Task details =>
Since pictures are not part of the copy, please output only the lines from the one with "Output the words spoken in this spectrogram." through the end of the data below, exactly as written.

=== Stored data ===

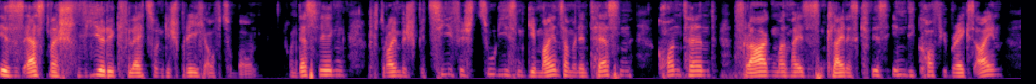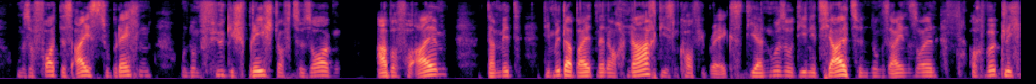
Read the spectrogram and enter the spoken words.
ist es erstmal schwierig, vielleicht so ein Gespräch aufzubauen. Und deswegen streuen wir spezifisch zu diesen gemeinsamen Interessen Content, Fragen, manchmal ist es ein kleines Quiz in die Coffee Breaks ein, um sofort das Eis zu brechen und um für Gesprächsstoff zu sorgen. Aber vor allem, damit die Mitarbeitenden auch nach diesen Coffee Breaks, die ja nur so die Initialzündung sein sollen, auch wirklich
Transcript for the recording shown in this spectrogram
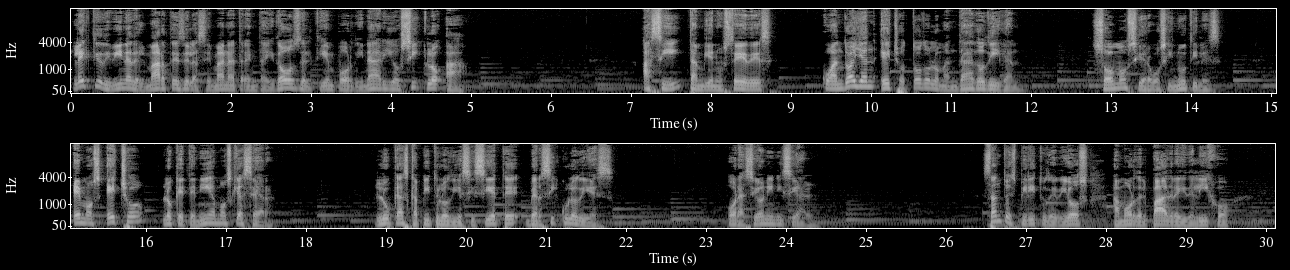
Lectio Divina del martes de la semana 32 del tiempo ordinario, ciclo A. Así también ustedes, cuando hayan hecho todo lo mandado, digan, somos siervos inútiles, hemos hecho lo que teníamos que hacer. Lucas capítulo 17, versículo 10. Oración inicial. Santo Espíritu de Dios, amor del Padre y del Hijo,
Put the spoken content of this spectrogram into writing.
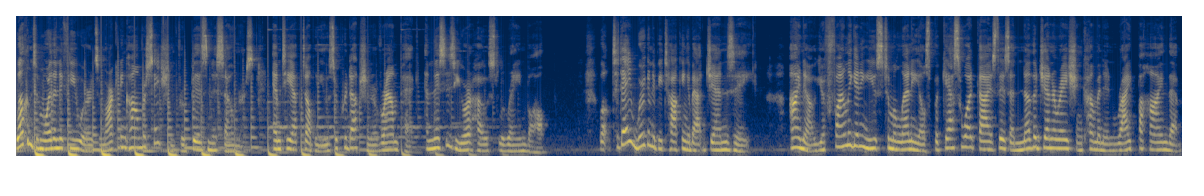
Welcome to More Than a Few Words, a marketing conversation for business owners. MTFW is a production of Roundpeg, and this is your host, Lorraine Ball. Well, today we're going to be talking about Gen Z. I know you're finally getting used to millennials, but guess what, guys? There's another generation coming in right behind them.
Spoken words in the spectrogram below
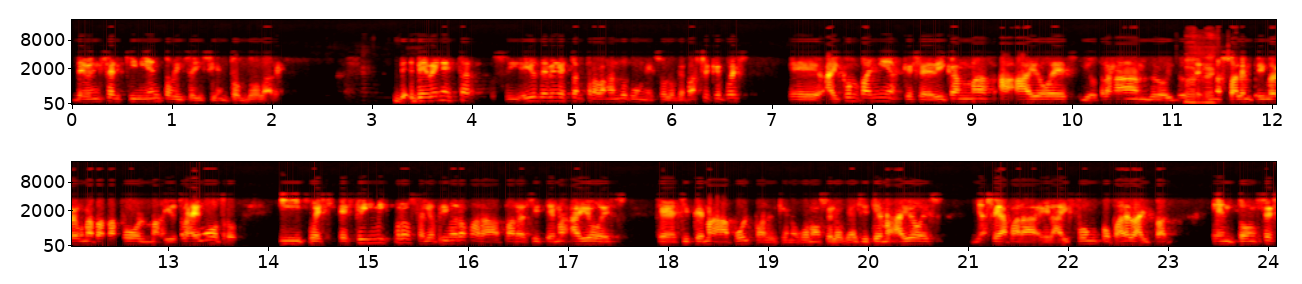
deben ser 500 y 600 dólares. deben estar, sí, ellos deben estar trabajando con eso. Lo que pasa es que pues eh, hay compañías que se dedican más a iOS y otras a Android, unas salen primero en una plataforma y otras en otro. Y pues el Filmic Pro salió primero para, para el sistema iOS, que es el sistema Apple, para el que no conoce lo que es el sistema iOS, ya sea para el iPhone o para el iPad. Entonces,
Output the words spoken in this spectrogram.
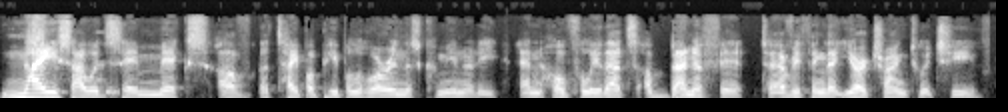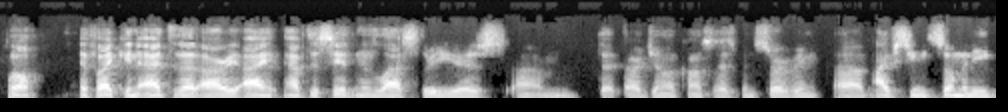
nice, I would say, mix of the type of people who are in this community. And hopefully that's a benefit to everything that you're trying to achieve. Well, if I can add to that, Ari, I have to say that in the last three years um, that our general counsel has been serving, uh, I've seen so many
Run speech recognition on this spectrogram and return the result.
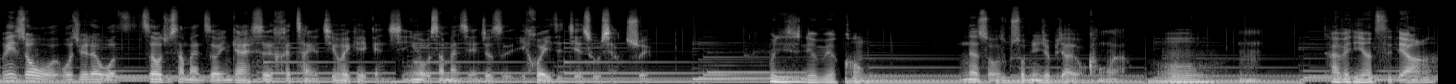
我跟你说，我我觉得我之后去上班之后，应该是很常有机会可以更新，因为我上班时间就是会一直接触香水。问题是你有没有空？那时候说不定就比较有空了。哦，嗯，咖啡厅要辞掉了？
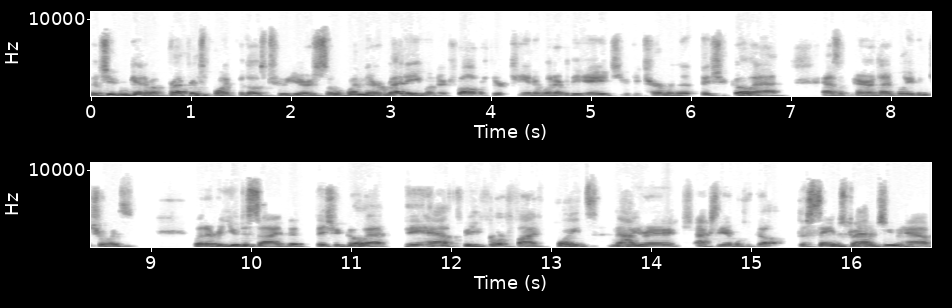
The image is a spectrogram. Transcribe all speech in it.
But you can get them a preference point for those two years. So when they're ready, when they're 12 or 13 or whatever the age you determine that they should go at, as a parent, I believe in choice. Whatever you decide that they should go at, they have three, four, five points. Now you're actually able to go. The same strategy you have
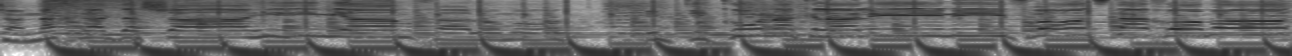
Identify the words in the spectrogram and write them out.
שנה חדשה עם ים חלומות. עם תיקון הכללי נפרוץ את החומות.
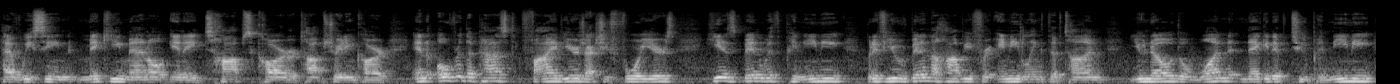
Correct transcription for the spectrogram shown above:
have we seen Mickey Mantle in a Topps card or Topps trading card. And over the past five years, actually four years, he has been with Panini. But if you've been in the hobby for any length of time, you know the one negative to Panini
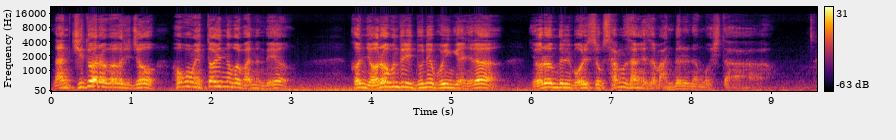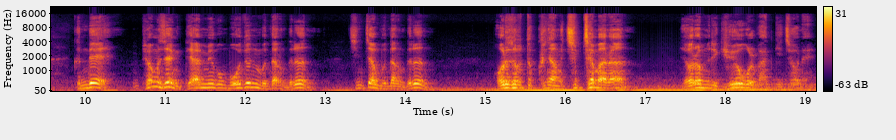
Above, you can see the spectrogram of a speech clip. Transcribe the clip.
난 기도하러 가가지고 저 허공에 떠 있는 걸 봤는데요. 그건 여러분들이 눈에 보인 게 아니라 여러분들 머릿속 상상해서 만들어낸 것이다. 근데 평생 대한민국 모든 무당들은 진짜 무당들은 어려서부터 그냥 집채만한 여러분들이 교육을 받기 전에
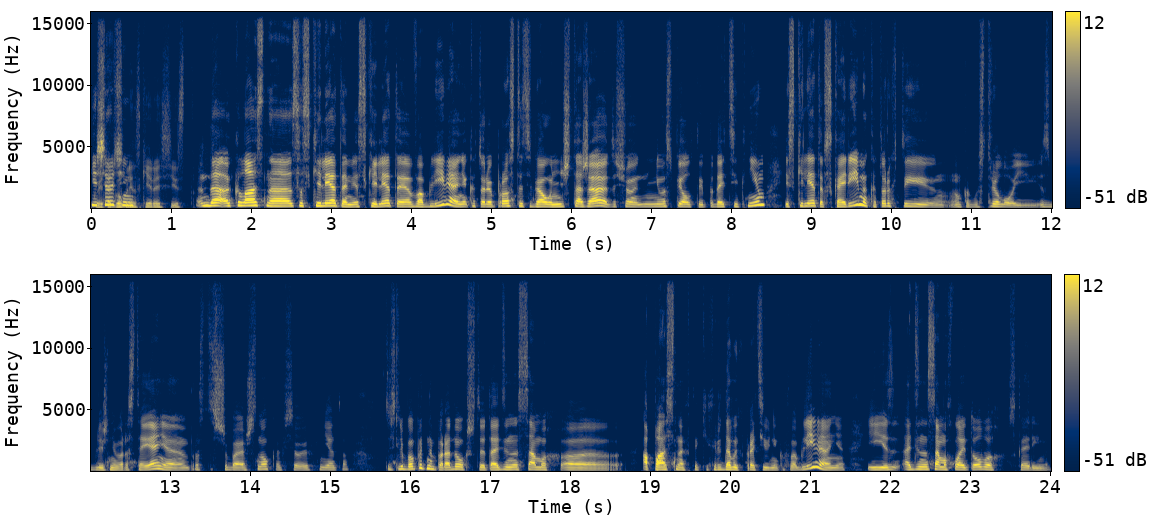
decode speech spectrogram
Еще очень... гоблинский расист. Да, классно со скелетами. Скелеты в Обливиане, которые просто тебя уничтожают. Еще не успел ты подойти к ним. И скелеты в Скайриме, которых ты, ну, как бы стрелой с ближнего расстояния просто сшибаешь с ног, и все, их нету. То есть любопытный парадокс, что это один из самых э, опасных таких рядовых противников в Обливиане и один из самых лайтовых в Скайриме.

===

Finished task =>
Output the words spoken in this spectrogram.
nice, I would say, mix of the type of people who are in this community. And hopefully that's a benefit to everything that you're trying to achieve. Well, if I can add to that, Ari, I have to say that in the last three years um, that our general counsel has been serving, uh, I've seen so many
Run speech recognition on this spectrogram and return the result.
我跟你说，我我觉得我之后去上班之后，应该是很常有机会可以更新，因为我上班时间就是会一直接触香水。问题是你有没有空？那时候说不定就比较有空了。哦，嗯，咖啡厅要辞掉了？
The image is a spectrogram. Transcribe all speech in it.
But you can get them a preference point for those two years. So when they're ready, when they're 12 or 13 or whatever the age you determine that they should go at, as a parent, I believe in choice. Whatever you decide that they should go at, they have three, four, five points. Now you're actually able to go. The same strategy you have
Identify the words in the spectrogram and write them out.
שנה חדשה עם ים חלומות. עם תיקון הכללי נפרוץ את החומות.
Correct transcription for the spectrogram shown above:
have we seen Mickey Mantle in a Topps card or Topps trading card. And over the past five years, actually four years, he has been with Panini. But if you've been in the hobby for any length of time, you know the one negative to Panini
Above, you can see the spectrogram of a speech clip. Transcribe the clip.
난 기도하러 가가지고 저 허공에 떠 있는 걸 봤는데요. 그건 여러분들이 눈에 보인 게 아니라 여러분들 머릿속 상상해서 만들어낸 것이다. 근데 평생 대한민국 모든 무당들은 진짜 무당들은 어려서부터 그냥 집채만한 여러분들이 교육을 받기 전에
decode speech spectrogram
Еще очень... гоблинский расист. Да, классно со скелетами. Скелеты в Обливиане, которые просто тебя уничтожают. Еще не успел ты подойти к ним. И скелеты в Скайриме, которых ты, ну, как бы стрелой с ближнего расстояния просто сшибаешь с ног, и все, их нету. То есть любопытный парадокс, что это один из самых э, опасных таких рядовых противников в Обливиане и один из самых лайтовых в Скайриме.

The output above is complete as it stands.